|And here they come!|
|German Panzerkiel moves out!|
Lots of back and forth, thrusts and parrying as he takes out a platoon, I take out a platoon.
|Action on the far right - British maneuvering to get a jump on the Italians. Looked like a fun game.|
|My armor on the left crossing the start line with 3 hits already!|
|British tanks move close to my position on the hill.|
|Overwatch positions. They'd pretty much stay here at the startline the entire battle.|
|Meanwhile in the center|
Most of the tanks end up shooting each other to pieces and are driven off on my side of the board. The end of the first battle on the flank leaves us with a platoon of British guns, and a platoon of German armor with my infantry still holding the hill.

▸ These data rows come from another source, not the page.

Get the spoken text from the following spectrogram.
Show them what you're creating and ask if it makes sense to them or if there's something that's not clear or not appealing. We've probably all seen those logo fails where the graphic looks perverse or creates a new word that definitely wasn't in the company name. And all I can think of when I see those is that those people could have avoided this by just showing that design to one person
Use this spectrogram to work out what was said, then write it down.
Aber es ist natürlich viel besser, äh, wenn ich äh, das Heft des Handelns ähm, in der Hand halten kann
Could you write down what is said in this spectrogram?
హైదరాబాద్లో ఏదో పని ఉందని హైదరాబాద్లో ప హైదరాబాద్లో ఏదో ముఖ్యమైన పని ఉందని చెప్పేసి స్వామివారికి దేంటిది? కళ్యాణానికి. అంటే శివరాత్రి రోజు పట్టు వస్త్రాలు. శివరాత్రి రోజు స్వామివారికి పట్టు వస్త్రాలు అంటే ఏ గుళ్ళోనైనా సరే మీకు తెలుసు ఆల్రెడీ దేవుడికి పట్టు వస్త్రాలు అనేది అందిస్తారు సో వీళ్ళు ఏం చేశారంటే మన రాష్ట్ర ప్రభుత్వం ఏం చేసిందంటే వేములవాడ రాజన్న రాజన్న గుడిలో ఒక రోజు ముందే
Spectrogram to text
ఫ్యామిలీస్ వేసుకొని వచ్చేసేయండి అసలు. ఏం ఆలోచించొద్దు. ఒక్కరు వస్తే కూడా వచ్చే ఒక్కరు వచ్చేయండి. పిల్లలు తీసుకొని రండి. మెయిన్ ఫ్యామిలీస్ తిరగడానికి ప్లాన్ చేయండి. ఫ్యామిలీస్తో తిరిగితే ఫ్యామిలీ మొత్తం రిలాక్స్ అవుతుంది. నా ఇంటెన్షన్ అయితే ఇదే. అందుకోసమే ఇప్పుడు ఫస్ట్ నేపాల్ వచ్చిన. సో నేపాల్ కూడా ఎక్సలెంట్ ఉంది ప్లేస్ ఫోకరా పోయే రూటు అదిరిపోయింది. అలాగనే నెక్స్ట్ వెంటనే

The second game we played, the British player focused most of his efforts at the hill and pretty much had it sacked by turn 10! I conceded the battle at turn 12 i think when it was obvious the British tanks would reach the hill and my infantry were driven off.
|The first assault is held at bay - just barely!|

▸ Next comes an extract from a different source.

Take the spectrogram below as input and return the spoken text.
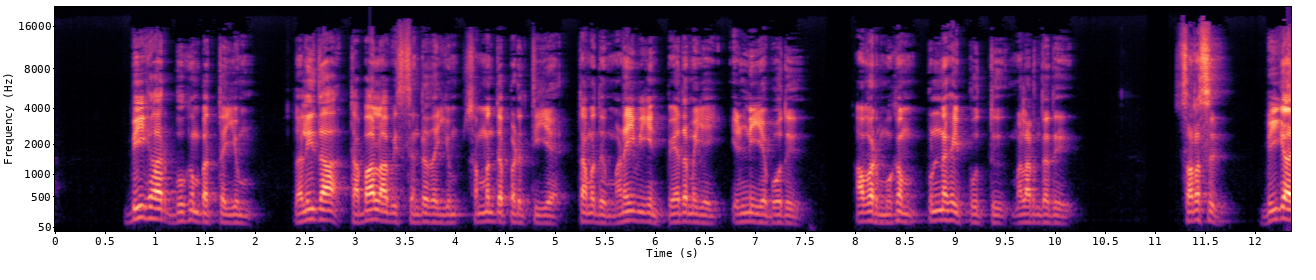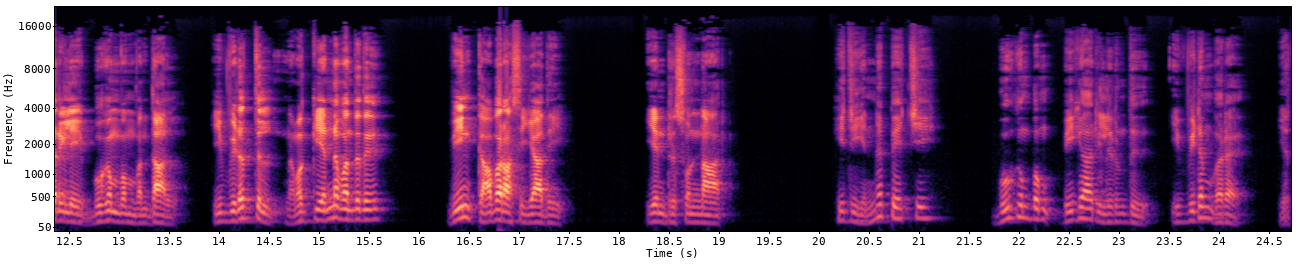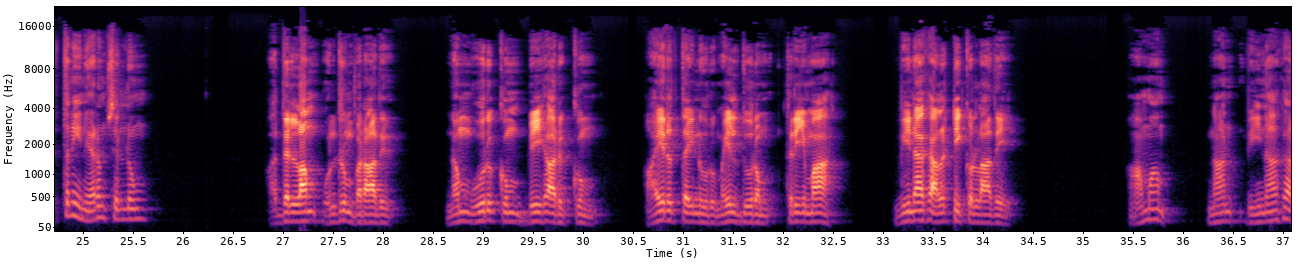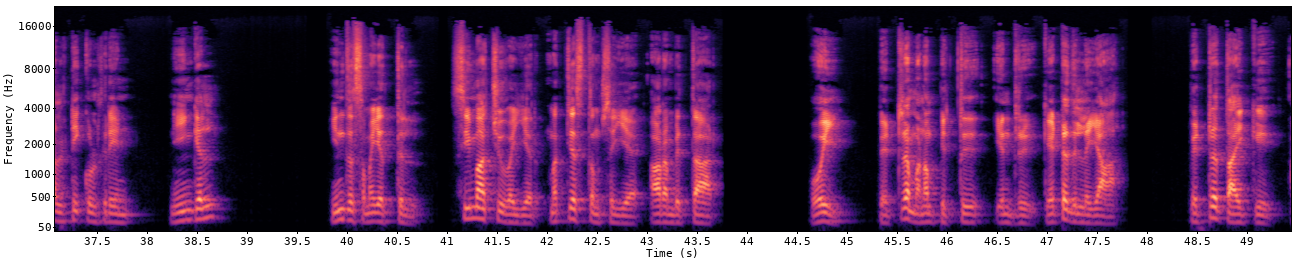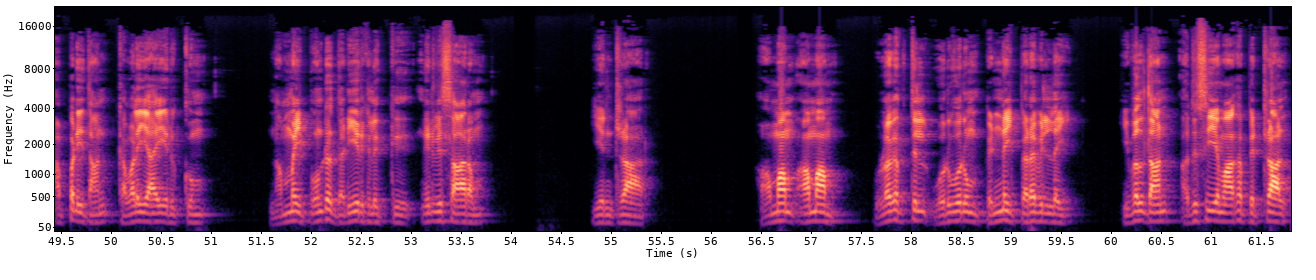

We decided to play one more game with the same forces and same sides. This time the British player changed his strategy to use more firepower against the hill right out of the gate and my AT guns barely last 3 turns! Not good!
|Reinforcements fresh off the boat from Europe! I replaced them with my painted troops. No wonder they did so poorly in the second battle!|
My strategy doesn't really change from the first battle. I'm working on whittling away at the british armor with my indirect fire and tank guns. Just the presence of 3 German Panzer III platoons on the British left is enough to keep some of his armor from moving over to assault the hill.
|My mission in life is to destroy the recce cars. I think I succeeded in that - even if I did lose the second battle!|
|hits on the guns already. The British armor would be up in my business so quickly I didn't have much time to rally off the hits|
I pretty much stopped taking pictures after that and was focusing on playing the game and watching the rest of the game in the center. This is probably the 10th or 11th time I've played Alex's "Up the Blue" rules and I really enjoyed them. Lots of decision making, plenty of combined arms opportunities, and the units act like real units for the most part. Some of the observations I noticed, for better or for worse were:
Some of the guys noted that the dug in infantry were taking a serious toll on advancing armor. I personally attributed this to small AT guns and anti tank rifles at the platoon level, maybe even prepared obstacles or mines placed in the desert. Either way, it was an observation I'm putting down for Alex's notes as he continues to build his rules out.
Also noted that the inclusion of off-board heavy artillery made a huge difference on the game and on the decisions of the players. Even though I was one of the loudest voices for this kind of added feature, my heavy artillery gave me a massive advantage and made life really difficult for the British. I'm not sure if it was impossible, since the British did win the second game, but it basically ensured that I'd be wiping out a tank platoon every 2 to 3 turns. So something to consider. Perhaps both players have the capability, if at all. Or use a dedicated, single spotter stand for off-board stuff?
Personally, I'm a big fan of the rules and will continue to play them. From what it seemed like, the guys got into their games and seemed to have a really good time. Mission Accomplished!
Also worth mentioning that I bought the ruined train station from Novus Designs during their Black Friday sale! Ponyri Station next July anyone? I'm already starting work on rubble drop-terrain!